------ SOURCE RECORDS ------

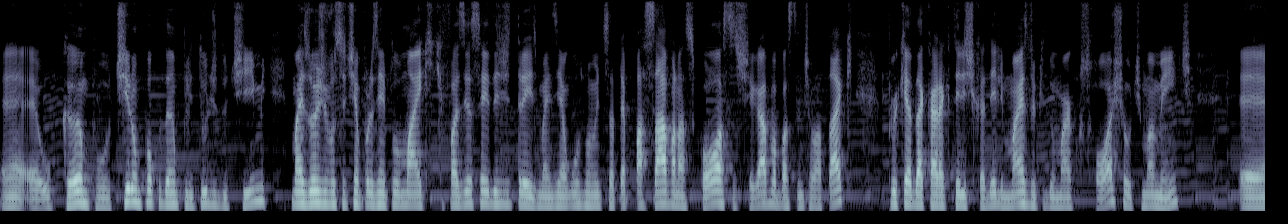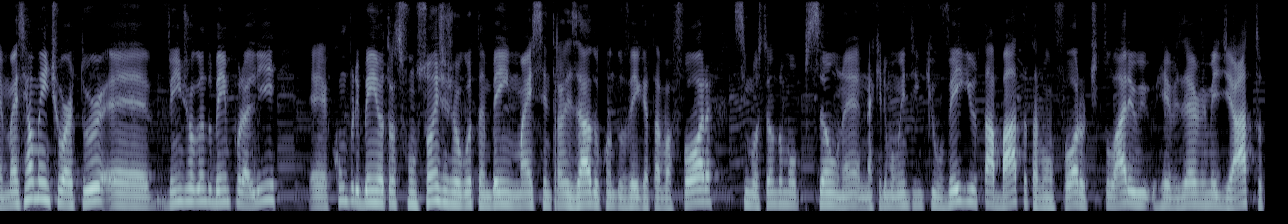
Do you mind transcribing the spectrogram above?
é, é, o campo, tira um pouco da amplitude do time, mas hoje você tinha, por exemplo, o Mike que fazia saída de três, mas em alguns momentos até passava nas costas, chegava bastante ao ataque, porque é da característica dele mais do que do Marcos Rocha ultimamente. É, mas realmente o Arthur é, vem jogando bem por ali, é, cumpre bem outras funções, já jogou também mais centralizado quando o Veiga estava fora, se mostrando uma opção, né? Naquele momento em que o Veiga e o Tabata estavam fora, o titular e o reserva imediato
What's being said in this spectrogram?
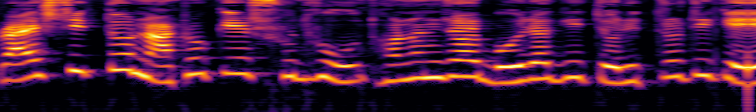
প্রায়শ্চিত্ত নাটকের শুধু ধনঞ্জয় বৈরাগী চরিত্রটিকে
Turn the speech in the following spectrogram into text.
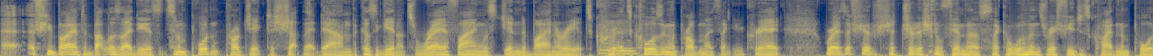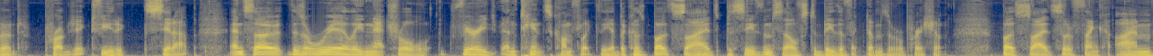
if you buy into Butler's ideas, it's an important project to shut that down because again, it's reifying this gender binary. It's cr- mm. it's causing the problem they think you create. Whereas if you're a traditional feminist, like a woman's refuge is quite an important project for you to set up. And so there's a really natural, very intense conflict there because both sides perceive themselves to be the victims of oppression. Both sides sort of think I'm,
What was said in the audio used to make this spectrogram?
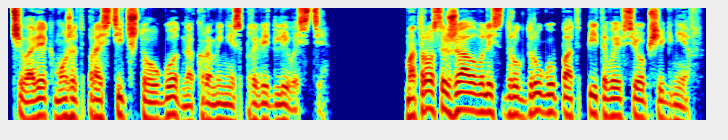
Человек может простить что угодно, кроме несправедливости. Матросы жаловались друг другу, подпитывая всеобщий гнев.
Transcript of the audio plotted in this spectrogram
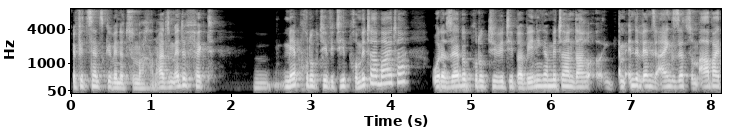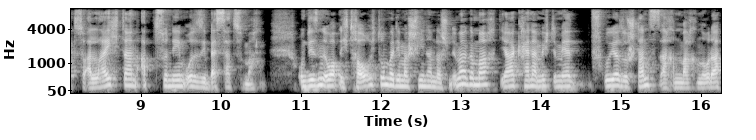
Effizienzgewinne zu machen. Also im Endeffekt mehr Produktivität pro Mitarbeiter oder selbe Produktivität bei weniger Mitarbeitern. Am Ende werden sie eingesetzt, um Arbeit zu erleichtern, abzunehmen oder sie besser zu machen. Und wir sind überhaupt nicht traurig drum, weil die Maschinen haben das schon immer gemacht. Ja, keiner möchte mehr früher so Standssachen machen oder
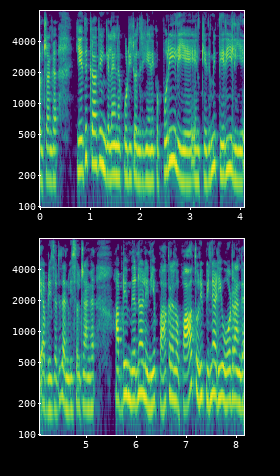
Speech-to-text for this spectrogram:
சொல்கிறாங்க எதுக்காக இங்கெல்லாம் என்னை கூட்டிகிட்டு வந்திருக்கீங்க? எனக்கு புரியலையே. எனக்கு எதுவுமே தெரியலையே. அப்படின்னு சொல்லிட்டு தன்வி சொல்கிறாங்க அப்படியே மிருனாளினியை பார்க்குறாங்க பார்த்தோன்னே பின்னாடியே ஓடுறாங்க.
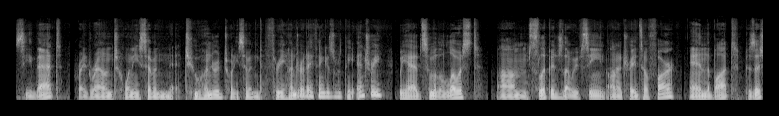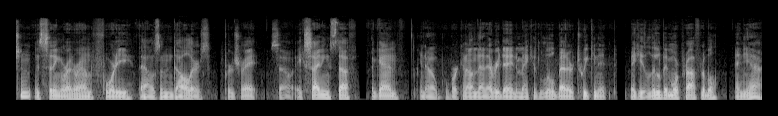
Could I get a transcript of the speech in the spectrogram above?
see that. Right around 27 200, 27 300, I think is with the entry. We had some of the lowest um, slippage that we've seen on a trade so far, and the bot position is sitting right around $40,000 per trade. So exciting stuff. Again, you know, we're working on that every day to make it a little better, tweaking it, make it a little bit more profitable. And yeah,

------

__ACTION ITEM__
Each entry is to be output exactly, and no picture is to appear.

__SOLUTION__
Do you mind transcribing the spectrogram above?
é, é, o campo, tira um pouco da amplitude do time, mas hoje você tinha, por exemplo, o Mike que fazia saída de três, mas em alguns momentos até passava nas costas, chegava bastante ao ataque, porque é da característica dele mais do que do Marcos Rocha ultimamente. É, mas realmente o Arthur é, vem jogando bem por ali, é, cumpre bem outras funções, já jogou também mais centralizado quando o Veiga estava fora, se mostrando uma opção, né? Naquele momento em que o Veiga e o Tabata estavam fora, o titular e o reserva imediato
What's being said in this spectrogram?
প্রায়শ্চিত্ত নাটকের শুধু ধনঞ্জয় বৈরাগী চরিত্রটিকে
Turn the speech in the following spectrogram into text.
if you buy into Butler's ideas, it's an important project to shut that down because again, it's reifying this gender binary. It's cr- mm. it's causing the problem they think you create. Whereas if you're a traditional feminist, like a woman's refuge is quite an important project for you to set up. And so there's a really natural, very intense conflict there because both sides perceive themselves to be the victims of oppression. Both sides sort of think I'm,
What was said in the audio used to make this spectrogram?
Человек может простить что угодно, кроме несправедливости. Матросы жаловались друг другу, подпитывая всеобщий гнев.
Transcript of the audio plotted in this spectrogram
Effizienzgewinne zu machen. Also im Endeffekt mehr Produktivität pro Mitarbeiter oder selbe Produktivität bei weniger Mitarbeitern. Am Ende werden sie eingesetzt, um Arbeit zu erleichtern, abzunehmen oder sie besser zu machen. Und wir sind überhaupt nicht traurig drum, weil die Maschinen haben das schon immer gemacht. Ja, keiner möchte mehr früher so Standssachen machen oder
Speech-to-text for this spectrogram:
சொல்கிறாங்க எதுக்காக இங்கெல்லாம் என்னை கூட்டிகிட்டு வந்திருக்கீங்க? எனக்கு புரியலையே. எனக்கு எதுவுமே தெரியலையே. அப்படின்னு சொல்லிட்டு தன்வி சொல்கிறாங்க அப்படியே மிருனாளினியை பார்க்குறாங்க பார்த்தோன்னே பின்னாடியே ஓடுறாங்க.
Could I get a transcript of the speech in the spectrogram above?
see that. Right around 27 200, 27 300, I think is with the entry. We had some of the lowest um, slippage that we've seen on a trade so far, and the bot position is sitting right around $40,000 per trade. So exciting stuff. Again, you know, we're working on that every day to make it a little better, tweaking it, make it a little bit more profitable. And yeah,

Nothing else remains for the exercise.